Private Investigator Kira Vance spends her days navigating the intricate labyrinth of Houston’s legal world, and she knows all of its shadowy players and dark secrets.
On a seemingly normal day, she’s delivering a report to her top client when suddenly everything goes sideways and the meeting ends in a bloodbath. Twenty-four hours later, the police have no suspects but one thing is clear: a killer has Kira in his sights.

Fiercely independent, Kira doesn’t expect—or want—help from anyone, least of all an unscrupulous lawyer and his elite security team. Instead, she launches her own investigation, hoping to uncover the answers that have eluded the police. But as Kira’s hunt for clues becomes more and more perilous, she realizes that she alone may hold the key to finding a vicious murderer. And she knows she must take help wherever she can find it if she wants to stay alive.

‘Her Deadly Secrets’ is the murder mystery aficionado’s sort of read—and a little different in than the usual Laura Griffin Tracers style—, as PI Kira Vance finds herself somewhat over her head investigating an associate’s murder and the hot-shot lawyer that she suddenly reports to.

But the security team that he’s called on her brings on a tagalong bodyguard that she resists, until it seems that what she’s looking at is a vicious killer who’s got her in his sights.

It’s a template that has been told many times before—variations on a theme in a way, that Kira Vance treads where many others have trodden before. As a police-procedural-type series with an intense focus on the unsolved crime, this works perfectly fine.

But the book’s billing as romantic suspense however, doesn’t, especially not when the romance has been written in awkwardly, with 2 people thrown together by force and then suddenly developing a romance when there’s a distinct lack of romantic chemistry between them.

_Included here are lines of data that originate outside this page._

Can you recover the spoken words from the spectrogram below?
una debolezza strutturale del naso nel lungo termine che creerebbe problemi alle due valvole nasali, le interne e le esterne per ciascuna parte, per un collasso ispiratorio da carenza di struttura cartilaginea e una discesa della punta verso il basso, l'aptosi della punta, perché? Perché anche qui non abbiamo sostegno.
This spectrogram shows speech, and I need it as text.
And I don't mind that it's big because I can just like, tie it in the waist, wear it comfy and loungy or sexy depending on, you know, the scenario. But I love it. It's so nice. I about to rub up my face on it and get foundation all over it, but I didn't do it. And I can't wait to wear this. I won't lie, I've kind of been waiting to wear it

For someone who expected a bit more of the latter after going through Griffin’s Tracers books, I was actually taken aback with surprise when the first kiss happened, left incredulous with anything that hinted of romance between them past the initial, weak attraction. In short, Kira/Jeremy as a pairing were sidelined here so much that I hesitated to even call this a connection (as hurriedly as it was developed) in favour of tying all the loose ends of the plot up.

It isn’t to say that the book isn’t written with Griffin’s usual aplomb: meticulously planned and executed with the kind of writing that pulls you in.

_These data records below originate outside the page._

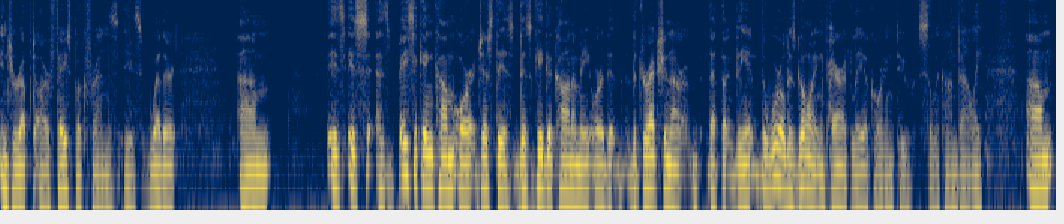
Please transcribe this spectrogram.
interrupt our Facebook friends, is whether um, is is as basic income or just this this gig economy or the the direction that the, the the world is going apparently according to Silicon Valley. Um,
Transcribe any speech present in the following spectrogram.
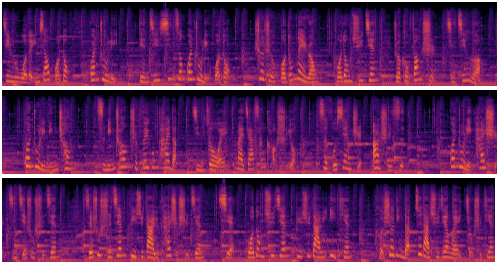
进入我的营销活动，关注礼，点击新增关注礼活动，设置活动内容、活动区间、折扣方式及金额。关注礼名称，此名称是非公开的，仅作为卖家参考使用，字符限制二十字。关注礼开始及结束时间，结束时间必须大于开始时间，且活动区间必须大于一天，可设定的最大区间为九十天。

But the storytelling felt somewhat unbalanced—exciting at the start, only to head, rather frustratingly, into a lacklustre and sagging middle—along with a romance that hardly took off. In short, ‘Her Deadly Secrets’ is probably a book suited to those who prefer the journey of uncovering the whodunnit mystery than following the emotional development of the protagonists.

two-half-stars